Unconscious biases are a fact of life. We all harbor them – and take them into the workplace. Simply bringing them into the workplace can stifle diversity, recruiting, efficiency, and even retention efforts, and unknowingly shape an organization’s culture. Unconscious bias can skew talent and performance reviews. It ultimately affects who gets hired, developed and promoted.
I feel like writing this blog about unconscious bias is a product of my unconscious bias affecting the tone of my writing. Consciously I write towards my reaction and unconsciously impact it. See what I did there?
Unconscious bias is indeed universal and permeates since our earlier ancestors. Biases may come from a lot of variables and not just only from what we perceive or digest, but unconsciously it comes from association from past experiences, information provided and gathered, or simply sticking to a particular point of view.
A COMMON UNCONSCIOUS BIAS IS “COMMITMENT CONFIRMATION”.
It is rare to still see that in some parts of the world slavery or the thought of a different race than the predominant group is viewed inferior or is at a disadvantage. No matter how skewed this kind of perception is, the mind attaches to what it thinks is right. This creates a shockwave of biases in its preceding culture, thus the “Commitment Bias” live on.
Bias is rooted in the brain.
In other words, our brain evolved into mentally compartmentalizing things to help make sense of the world. Another bias mentioned in the book is “Stereotyping“. Stereotyping occurs when we digest information and the brain, or our biases, tag that information with the general description to which we can quickly sort it into.
For example, downloading is piracy and piracy is “bad”. This explains commercials tagging piracy as a CRIME. What they don’t mention and fail to bring up is when a content is uploaded in the internet, that content is not immune from piracy versus exchanging private information over the internet such as a simple website sign up is not categorically labelled by our brain as “bad”. Perfect example of bias right there.
UNCONSCIOUS BIAS CAN ALSO BE CAUSED BY CONDITIONAL LEARNING. FOR EXAMPLE, IF A PERSON HAS A BAD EXPERIENCE WITH SOMEONE THEY CATEGORIZE AS BELONGING TO A PARTICULAR GROUP, THEY OFTEN ASSOCIATE THAT ENTIRE GROUP WITH THAT BAD EXPERIENCE
Conditional learning is a double edged blade.
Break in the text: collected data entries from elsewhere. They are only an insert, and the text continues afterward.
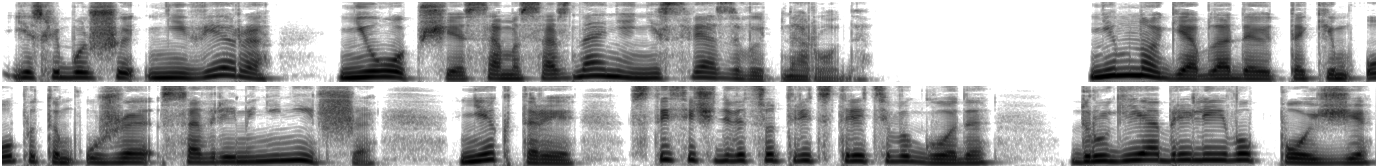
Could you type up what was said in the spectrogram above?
если больше ни вера, ни общее самосознание не связывают народа. Немногие обладают таким опытом уже со времени Ницше, некоторые — с 1933 года, другие обрели его позже,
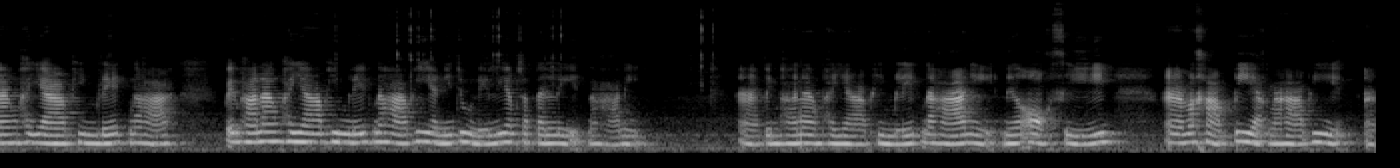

From a survival point of view, this mental grouping into good or bad helped the brain make quick decisions about what was safe or not safe and what was appropriate or not appropriate.
If Tom got stuck in traffic on his way to work for a significant amount of times, Tom will eventually learn to take a different route and avoid traffic.
In the workplace, if a mistake is being committed habitually by an employee , that behavior helps the management tag that individual and the associated behavior to avoid hiring a person with the same attribute in the future.
OVERCOMING AND SHIFTING TO NEUTRAL
When we say shifting to neutral, that means one cannot totally remove from its personal biases. What I found out is biases are deeply embedded biologically and socially, making it difficult to overcome our biases.
There is hope, however. We humans have a great capability of using new awareness, experiences and the status quo to alter our thinking.
Combat unconsciousness through consciousness.
Organizations should practice consciousness. The book stated 6 major areas of focus that can help individuals alter their bias patterns.
To sum the 6 areas of altering bias patterns, a company or organization should incubate awareness or develop the capacity for rational and critical thinking or to “stop and think”. Organizations that wish to be more conscious need to overcome their biases and embracing change if they further want to evolve as a relevant entity.
So, to uncover the organization’s biases, they must promote a clear, honest and open communication with a transparent system in place. This doesn’t create an automatic shift of awareness but it is a great stepping stone towards acceptance.